Google and Boston Dynamics' latest robot is now going through basic training with the US Marine Corps, which recently recruited the robodog for field trials, reports Ars Technica. Spot, the hydraulic-articulated four-legged robot, was unveiled earlier this year. Unlike its bulkier predecessors, the Spot quadruped can trot on a smooth surface, navigate a variety of terrain with ease and maintain its balance even when being kicked.
The Marines often test new robotic systems for their ability to provide field infantry support, including such as the GUSS autonomous vehicle from TORC Robotics and the GuardBot amphibious drone. Not surprisingly, the Marine are interested in evaluating Spot, which is lighter and more maneuverable than most other quadruped robots.
A team of roboticists from DARPA accompanied the Boston Dynamics robot to the Marine Corps Base in Quantico, Virginia where the robot worked alongside soldiers in several test combat situations. Spot was required to scramble over rocky hills, walk through woods and make its way around an urban environment.
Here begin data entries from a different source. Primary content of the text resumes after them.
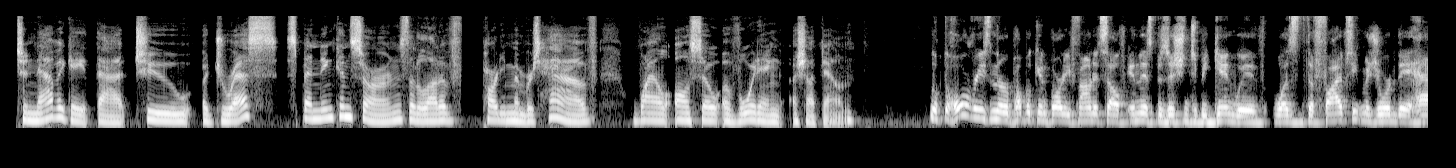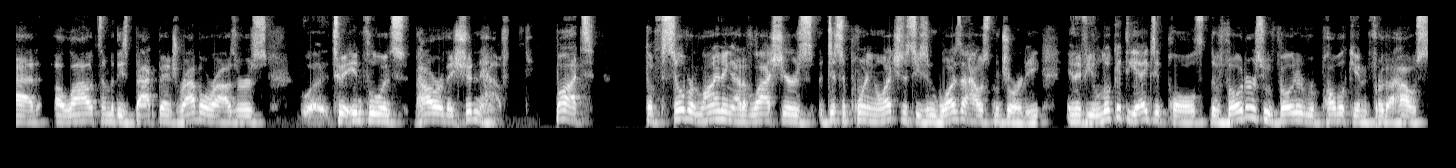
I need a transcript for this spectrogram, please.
to navigate that to address spending concerns that a lot of party members have while also avoiding a shutdown? Look, the whole reason the Republican Party found itself in this position to begin with was the five seat majority they had allowed some of these backbench rabble rousers uh, to influence power they shouldn't have. But the silver lining out of last year's disappointing election season was a House majority. And if you look at the exit polls, the voters who voted Republican for the House,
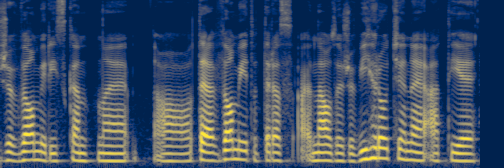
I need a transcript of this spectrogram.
že veľmi riskantné, eh, teda veľmi je to teraz naozaj že vyhrotené a tie,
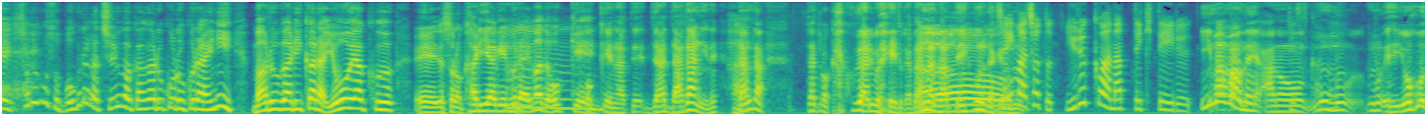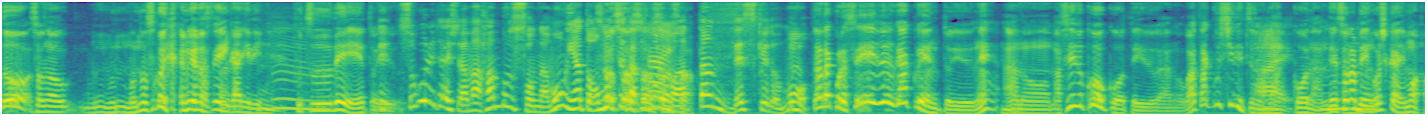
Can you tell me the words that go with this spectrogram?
でそれこそ僕らが中学上がる頃くらいに丸刈りからようやく、えー、その刈り上げぐらいまで OK, OK なってだだだにね、はい、だんだん例えば角刈りはええとかだんだんなっていくんだけど今ちょっと緩くはなってきている。今はねあの、ね、もうよほどそのものすごい髪型せへん限り普通でええという。そこに対してはまあ半分そんなもんやと思ってたところもあったんですけども。ただこれ清風学園というね、あのまあ、清風高校っていうあの私立の学校なんで、はい、それは弁護士会も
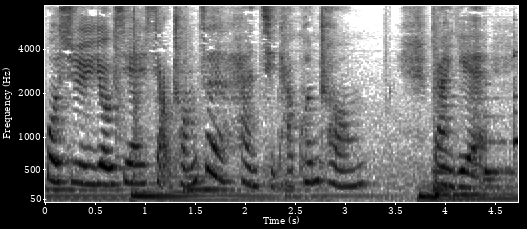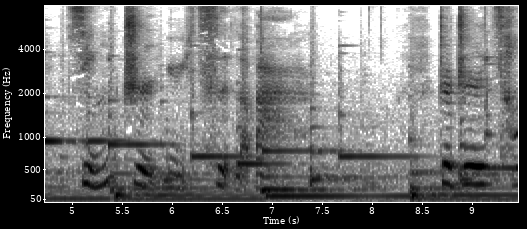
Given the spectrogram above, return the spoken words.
或许有些小虫子和其他昆虫，但也仅止于此了吧。这只聪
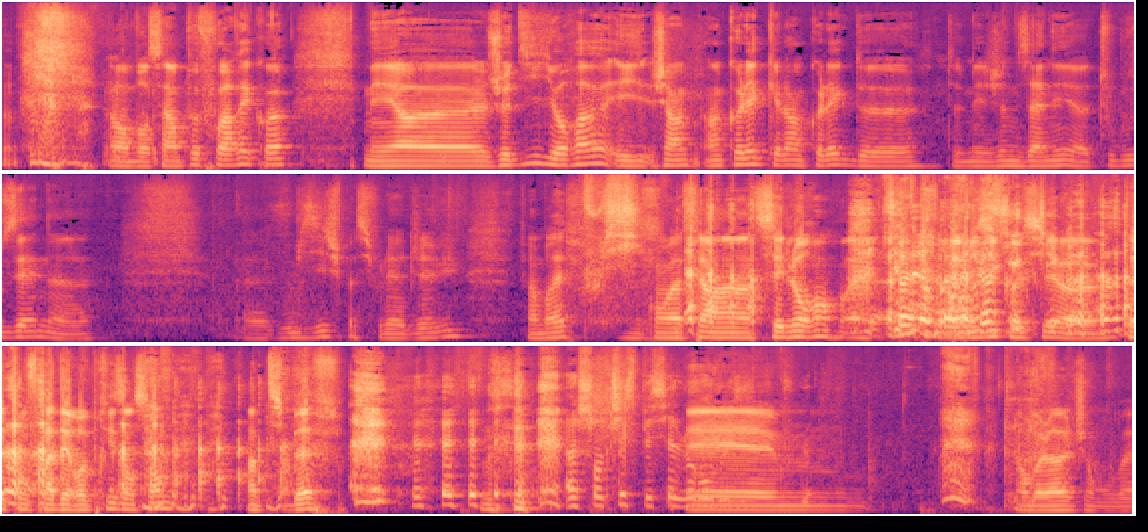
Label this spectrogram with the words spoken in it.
Alors bon, c'est un peu foiré quoi. Mais euh, jeudi, il y aura, et j'ai un, un collègue qui est là, un collègue de, de mes jeunes années euh, toulousaines, euh, euh, Woolsey, je sais pas si vous l'avez déjà vu. Enfin bref, donc on va faire un. C'est Laurent, ouais. La musique aussi, euh, peut-être on fera des reprises ensemble. Un petit bœuf. un chantier spécial Et Laurent. euh, non, voilà, on va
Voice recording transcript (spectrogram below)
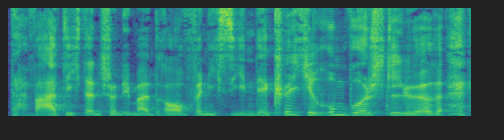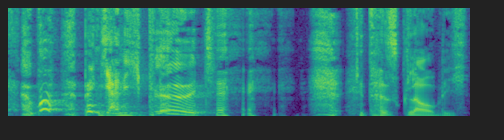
Da warte ich dann schon immer drauf, wenn ich sie in der Küche rumwurschteln höre. Bin ja nicht blöd. das glaube ich.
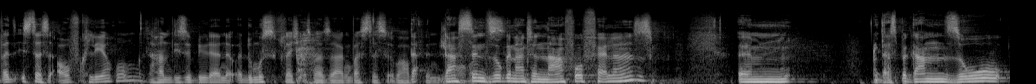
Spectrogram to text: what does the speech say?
was ist das Aufklärung? Haben diese Bilder, du musst vielleicht erstmal sagen, was das überhaupt da, für ein Genre Das sind ist. sogenannte NAFO-Fellas. Ähm, das begann so,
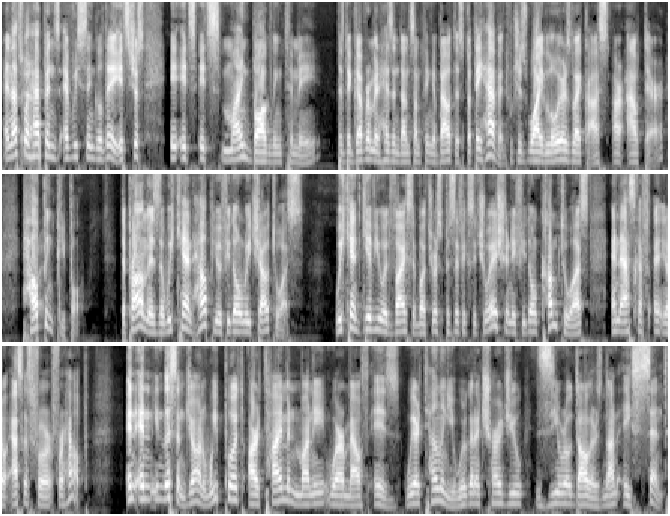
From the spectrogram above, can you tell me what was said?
And that's what happens every single day. It's just it's it's mind-boggling to me that the government hasn't done something about this, but they haven't, which is why lawyers like us are out there helping people. The problem is that we can't help you if you don't reach out to us. We can't give you advice about your specific situation if you don't come to us and ask us, you know, ask us for, for help. And, and listen, John, we put our time and money where our mouth is. We are telling you we're going to charge you zero dollars, not a cent,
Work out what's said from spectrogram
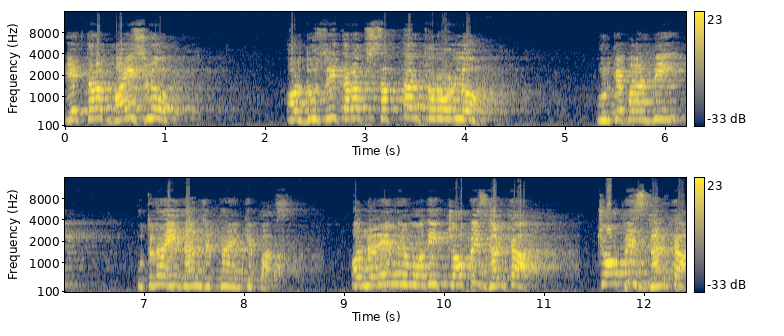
एक तरफ़ 22 लोग और दूसरी तरफ़ 70 करोड़ लोग। उनके पास भी उतना ही धन जितना इनके पास। और नरेंद्र मोदी 24 घंटा 24 घंटा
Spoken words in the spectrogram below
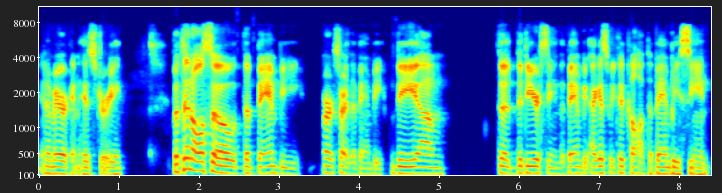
in American history. But then also the Bambi, or sorry, the Bambi, the um, the the deer scene, the Bambi. I guess we could call it the Bambi scene.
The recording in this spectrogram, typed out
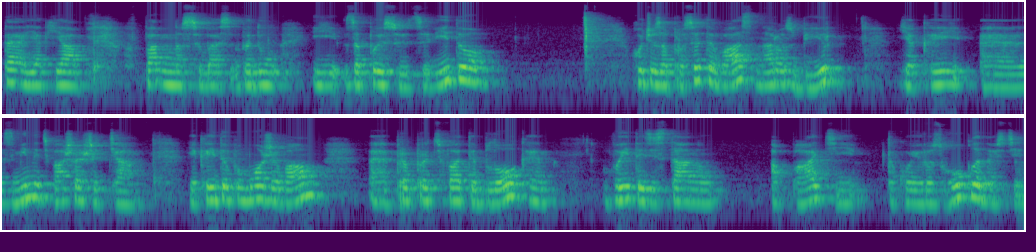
те, як я впевнено себе веду і записую це відео. Хочу запросити вас на розбір, який е, змінить ваше життя, який допоможе вам е, пропрацювати блоки, вийти зі стану апатії, такої розгубленості,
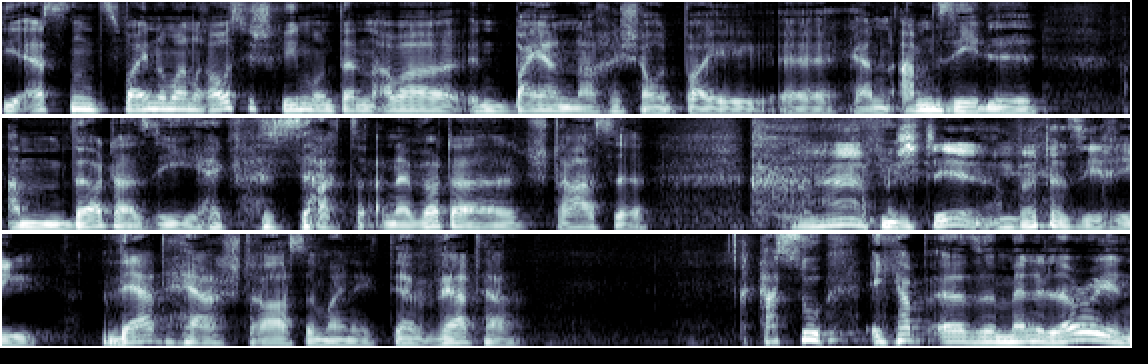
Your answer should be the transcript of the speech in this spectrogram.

Spot also acted as a scout, a role often filled by a working dog. In these tests, Spot entered a building before the Marines with the goal of identifying any potential threats.
Besides its uncanny ability to scramble over obstacles, Spot also is safe to operate as it is wirelessly controlled using a game controller connected to a laptop computer. While the robot is exploring a dangerous area, the operator can remain at a safe distance, controlling the robot up to 500 feet away. The operator also does not need a line of sight for the controls to work -- a useful feature that allows the robot to move along the optimal trajectory necessary to complete its mission.
Spot performed well, exceeding the metrics provided for the trials, said Captain James Pineiro, who heads the Marine Corps Warfighting Lab on the Quantico base. The robot not only passed its combat trials, but it also earned the support of the Marines it was serving. Pineiro told a Defense Media Activity reporter that the Marines "were very receptive to the new technology" and "came up with new ideas we couldn't even dream up."